In the wake of the rampant spread of the COVID-19, a three-judge bench of the Supreme Court, headed by Chief Justice SA Bobde, has asked all State and UT Governments to set up high-level committees to consider the release of all prisoners for four to six weeks, so as to prevent overcrowding of prisons, and practice social distancing. These committees will be responsible for deciding and selecting the prisoners to be given bail/parole on several factors such as the nature and severity of their crime, the number of years of the sentence along with any other factors that they might think are relevant. This committee shall include the Principal Secretary of the Home Department, the Chairman of the State Legal Services Authority, and the Director General of Prisons.
Chief Justice Bobde suggested that all prisoners convicted of/charged with offences with a term of seven years or less should be given parole so as to reduce the risk of transmission of the Coronavirus, which is known to be an extremely contagious virus, and the human to human transmission rate of the same is seen to be very high. Under such circumstances, it only makes sense for the prisoners to be removed from the overloaded prisons and decongest the prisons.
The Apex Court expressed its concern regarding the overpopulated prisons in India, and quoting data from one of the reports of the National Crime Records Bureau stated that the occupancy rate of the Indian prisons currently lies at 117.6%, and in states like Uttar Pradesh and Sikkim, the occupancy rate is as high as 176.5% and 157.3% respectively.

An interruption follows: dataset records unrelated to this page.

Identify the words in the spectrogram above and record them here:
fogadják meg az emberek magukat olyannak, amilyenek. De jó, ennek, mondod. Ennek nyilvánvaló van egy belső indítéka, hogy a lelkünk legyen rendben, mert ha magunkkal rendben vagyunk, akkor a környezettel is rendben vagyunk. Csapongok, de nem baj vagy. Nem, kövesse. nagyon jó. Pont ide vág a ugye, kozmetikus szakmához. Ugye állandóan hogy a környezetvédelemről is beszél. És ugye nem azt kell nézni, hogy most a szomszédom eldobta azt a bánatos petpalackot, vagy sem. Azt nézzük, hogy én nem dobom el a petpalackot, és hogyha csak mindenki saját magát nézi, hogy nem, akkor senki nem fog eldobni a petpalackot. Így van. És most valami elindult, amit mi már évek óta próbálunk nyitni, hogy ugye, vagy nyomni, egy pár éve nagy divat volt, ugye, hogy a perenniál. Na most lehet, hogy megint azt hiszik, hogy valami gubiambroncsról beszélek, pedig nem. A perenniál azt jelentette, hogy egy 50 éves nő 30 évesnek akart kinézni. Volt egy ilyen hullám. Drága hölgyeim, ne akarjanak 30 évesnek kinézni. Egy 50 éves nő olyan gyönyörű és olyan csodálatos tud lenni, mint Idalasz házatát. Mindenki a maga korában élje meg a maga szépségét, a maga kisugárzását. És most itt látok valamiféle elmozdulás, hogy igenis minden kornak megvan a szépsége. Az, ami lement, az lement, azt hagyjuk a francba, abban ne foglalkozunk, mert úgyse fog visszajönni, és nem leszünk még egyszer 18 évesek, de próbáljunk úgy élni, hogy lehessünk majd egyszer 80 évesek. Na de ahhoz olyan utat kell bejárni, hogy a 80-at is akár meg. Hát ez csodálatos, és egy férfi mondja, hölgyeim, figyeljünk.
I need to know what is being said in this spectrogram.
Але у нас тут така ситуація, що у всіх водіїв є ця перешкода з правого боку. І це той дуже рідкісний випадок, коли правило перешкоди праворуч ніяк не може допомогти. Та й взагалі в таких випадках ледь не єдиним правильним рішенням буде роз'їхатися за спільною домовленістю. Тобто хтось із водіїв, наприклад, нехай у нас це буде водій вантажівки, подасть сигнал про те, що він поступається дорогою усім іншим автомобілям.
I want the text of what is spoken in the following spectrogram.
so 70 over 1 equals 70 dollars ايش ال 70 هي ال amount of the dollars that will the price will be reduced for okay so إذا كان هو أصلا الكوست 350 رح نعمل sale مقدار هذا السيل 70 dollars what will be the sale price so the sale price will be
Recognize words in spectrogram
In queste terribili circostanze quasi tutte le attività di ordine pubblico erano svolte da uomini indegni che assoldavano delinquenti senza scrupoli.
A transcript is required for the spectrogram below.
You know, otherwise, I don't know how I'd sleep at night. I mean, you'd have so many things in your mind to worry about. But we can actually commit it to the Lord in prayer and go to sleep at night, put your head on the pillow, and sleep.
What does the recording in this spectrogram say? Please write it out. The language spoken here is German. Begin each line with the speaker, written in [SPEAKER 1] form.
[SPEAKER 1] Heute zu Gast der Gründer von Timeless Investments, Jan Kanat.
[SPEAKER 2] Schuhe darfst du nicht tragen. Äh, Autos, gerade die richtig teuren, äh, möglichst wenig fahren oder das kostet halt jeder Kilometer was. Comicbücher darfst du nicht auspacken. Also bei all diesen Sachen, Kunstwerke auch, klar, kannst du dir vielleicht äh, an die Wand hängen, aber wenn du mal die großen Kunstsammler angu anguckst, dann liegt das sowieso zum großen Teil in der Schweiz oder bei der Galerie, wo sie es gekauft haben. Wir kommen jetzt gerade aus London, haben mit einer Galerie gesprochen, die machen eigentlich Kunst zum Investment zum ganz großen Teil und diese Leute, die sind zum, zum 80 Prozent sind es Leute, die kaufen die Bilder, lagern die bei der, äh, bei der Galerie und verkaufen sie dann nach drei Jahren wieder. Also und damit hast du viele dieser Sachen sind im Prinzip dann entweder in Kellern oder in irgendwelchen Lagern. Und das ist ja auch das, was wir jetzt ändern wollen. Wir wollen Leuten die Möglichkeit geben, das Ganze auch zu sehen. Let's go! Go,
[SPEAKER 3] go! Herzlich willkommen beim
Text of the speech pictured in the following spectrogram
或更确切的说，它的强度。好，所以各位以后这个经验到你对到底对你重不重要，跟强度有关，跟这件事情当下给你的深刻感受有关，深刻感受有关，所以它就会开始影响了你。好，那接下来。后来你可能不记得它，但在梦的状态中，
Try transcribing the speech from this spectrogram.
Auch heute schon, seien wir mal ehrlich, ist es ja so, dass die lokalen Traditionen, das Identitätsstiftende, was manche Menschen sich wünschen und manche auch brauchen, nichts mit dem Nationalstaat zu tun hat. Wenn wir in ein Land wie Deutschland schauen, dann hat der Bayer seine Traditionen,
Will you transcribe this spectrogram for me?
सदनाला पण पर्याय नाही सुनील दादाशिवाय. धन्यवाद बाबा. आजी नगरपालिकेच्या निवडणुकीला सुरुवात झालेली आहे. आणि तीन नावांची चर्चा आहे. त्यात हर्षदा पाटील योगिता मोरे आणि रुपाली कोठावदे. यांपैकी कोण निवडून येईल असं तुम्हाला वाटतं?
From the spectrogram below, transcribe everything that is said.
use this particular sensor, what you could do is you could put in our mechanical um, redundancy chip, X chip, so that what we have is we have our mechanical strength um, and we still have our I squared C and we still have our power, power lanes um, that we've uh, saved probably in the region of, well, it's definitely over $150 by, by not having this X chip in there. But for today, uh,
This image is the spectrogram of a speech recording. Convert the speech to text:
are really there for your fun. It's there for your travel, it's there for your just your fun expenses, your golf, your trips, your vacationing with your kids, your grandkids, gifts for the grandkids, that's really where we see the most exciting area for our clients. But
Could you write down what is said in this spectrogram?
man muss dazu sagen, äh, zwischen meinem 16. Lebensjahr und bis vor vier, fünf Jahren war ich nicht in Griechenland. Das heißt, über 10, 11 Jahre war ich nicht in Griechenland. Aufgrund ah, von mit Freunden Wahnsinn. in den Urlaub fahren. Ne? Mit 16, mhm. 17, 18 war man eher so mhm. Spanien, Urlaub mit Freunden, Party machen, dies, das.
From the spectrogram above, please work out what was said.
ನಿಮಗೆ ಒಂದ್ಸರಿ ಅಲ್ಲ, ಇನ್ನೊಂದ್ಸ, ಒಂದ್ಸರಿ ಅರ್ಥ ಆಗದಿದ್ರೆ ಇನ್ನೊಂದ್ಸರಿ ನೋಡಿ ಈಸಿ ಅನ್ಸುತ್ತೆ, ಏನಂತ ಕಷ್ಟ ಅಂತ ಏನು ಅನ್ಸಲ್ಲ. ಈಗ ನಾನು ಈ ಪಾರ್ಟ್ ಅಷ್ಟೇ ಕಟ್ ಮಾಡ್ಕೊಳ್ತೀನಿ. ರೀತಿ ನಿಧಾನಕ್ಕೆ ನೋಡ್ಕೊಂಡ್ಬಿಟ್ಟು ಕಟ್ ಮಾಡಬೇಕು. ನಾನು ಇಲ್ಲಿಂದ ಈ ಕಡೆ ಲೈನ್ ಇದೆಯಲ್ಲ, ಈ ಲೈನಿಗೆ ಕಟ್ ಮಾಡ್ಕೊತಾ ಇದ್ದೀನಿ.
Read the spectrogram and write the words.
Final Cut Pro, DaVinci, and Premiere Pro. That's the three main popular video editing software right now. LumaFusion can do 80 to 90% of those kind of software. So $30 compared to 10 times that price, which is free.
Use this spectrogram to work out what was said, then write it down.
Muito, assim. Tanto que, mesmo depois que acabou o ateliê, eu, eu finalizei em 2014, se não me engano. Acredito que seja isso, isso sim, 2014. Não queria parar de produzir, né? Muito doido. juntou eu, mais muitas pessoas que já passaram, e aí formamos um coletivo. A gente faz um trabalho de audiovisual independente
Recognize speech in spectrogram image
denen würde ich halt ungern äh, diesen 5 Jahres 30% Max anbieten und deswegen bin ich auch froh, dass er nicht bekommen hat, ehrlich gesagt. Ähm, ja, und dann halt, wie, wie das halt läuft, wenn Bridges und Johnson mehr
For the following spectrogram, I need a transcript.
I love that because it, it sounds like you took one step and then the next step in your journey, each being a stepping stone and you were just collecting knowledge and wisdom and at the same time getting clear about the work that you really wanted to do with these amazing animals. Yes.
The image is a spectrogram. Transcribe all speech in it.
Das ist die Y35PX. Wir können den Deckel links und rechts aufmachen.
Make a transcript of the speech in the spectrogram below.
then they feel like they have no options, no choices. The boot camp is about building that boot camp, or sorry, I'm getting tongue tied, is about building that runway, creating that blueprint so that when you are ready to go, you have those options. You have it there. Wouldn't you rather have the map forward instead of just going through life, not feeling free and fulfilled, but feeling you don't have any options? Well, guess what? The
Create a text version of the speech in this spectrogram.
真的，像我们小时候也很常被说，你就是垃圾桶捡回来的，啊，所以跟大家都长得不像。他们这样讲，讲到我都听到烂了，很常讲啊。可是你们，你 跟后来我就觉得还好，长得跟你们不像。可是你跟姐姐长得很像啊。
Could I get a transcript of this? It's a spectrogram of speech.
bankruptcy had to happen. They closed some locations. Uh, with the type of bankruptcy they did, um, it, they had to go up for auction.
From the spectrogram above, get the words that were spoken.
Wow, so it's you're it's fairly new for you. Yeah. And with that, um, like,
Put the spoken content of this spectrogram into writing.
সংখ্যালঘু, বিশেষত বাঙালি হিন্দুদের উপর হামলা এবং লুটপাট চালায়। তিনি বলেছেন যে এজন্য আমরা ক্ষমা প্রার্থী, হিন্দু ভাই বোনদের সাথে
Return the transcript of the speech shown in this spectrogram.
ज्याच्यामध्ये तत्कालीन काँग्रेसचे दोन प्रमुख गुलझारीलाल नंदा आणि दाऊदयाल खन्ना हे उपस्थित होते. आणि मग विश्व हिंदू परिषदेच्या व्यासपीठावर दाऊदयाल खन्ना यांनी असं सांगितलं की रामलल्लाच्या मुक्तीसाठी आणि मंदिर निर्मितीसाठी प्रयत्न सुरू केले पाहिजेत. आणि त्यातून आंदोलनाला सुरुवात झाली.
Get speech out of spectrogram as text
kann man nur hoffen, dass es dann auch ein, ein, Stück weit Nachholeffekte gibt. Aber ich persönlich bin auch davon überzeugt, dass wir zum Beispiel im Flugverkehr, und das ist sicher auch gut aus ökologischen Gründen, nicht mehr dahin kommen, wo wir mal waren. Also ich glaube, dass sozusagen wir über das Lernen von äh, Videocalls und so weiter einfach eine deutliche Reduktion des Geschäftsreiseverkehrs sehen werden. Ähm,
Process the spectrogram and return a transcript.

The worsening health crisis in the country has compelled the Supreme Court to take such a decision, which will impact a huge number of prisoners. Currently, approximately 4,66,084 inmates reside in the 1,339 prisons in the country. The court has been on its toes, making sure that no delays are made in transferring any sick or symptomatic prisoners to medical facilities. Recently, the Court also took cognizance when 11,000 prisoners were moved to the less congested prisons of Jharkhand.
This, however, brings up the obvious question. Isn't moving the prisoners in this period of complete lockdown itself violative of the practice of social distancing?
The court has also taken into consideration the possibility of outside transmission, and hence has put a pause on the physical presence of the undertrials before the Court and has resorted to videoconferencing for all purposes. There is complete ban on any kind of movement of the prisoners except for movement done for the purpose of decongestion. The Court has also mandated that any sick patients shall be offered medical assistance immediately. They will also be tested for the Virus before being allowed to enter the jail.
It is a well thought out move on the part of the Supreme Court, since the Hon’ble court has not only taken into consideration the right to life and quality of life of the prisoners, which is enshrined under Article 21 of the Indian Constitution, but has also made sure to enlist all necessary precautions that need to be made so as to stop the spreading of this virus due to any carelessness in the execution of the same. The court has asked the State committees to also set up a monitoring team at the State level to ensure that all directives issued by the court are strictly followed.
Now, many might wonder, what about the crime rates? Isn’t it unsafe to let out a convicted criminal out on the streets?
While studying the data on the website of NCRB, it was found that in the year 2013, 34.71% of offenders were prone to recidivism, and were habitual offenders. While this may not be a pleasing statistic, it is to be remembered that the Hon’ble Apex Court is taking every step to make sure that these prisoners do not falter, and remain safe in the lockdown that has been imposed amidst the COVID-19 pandemic.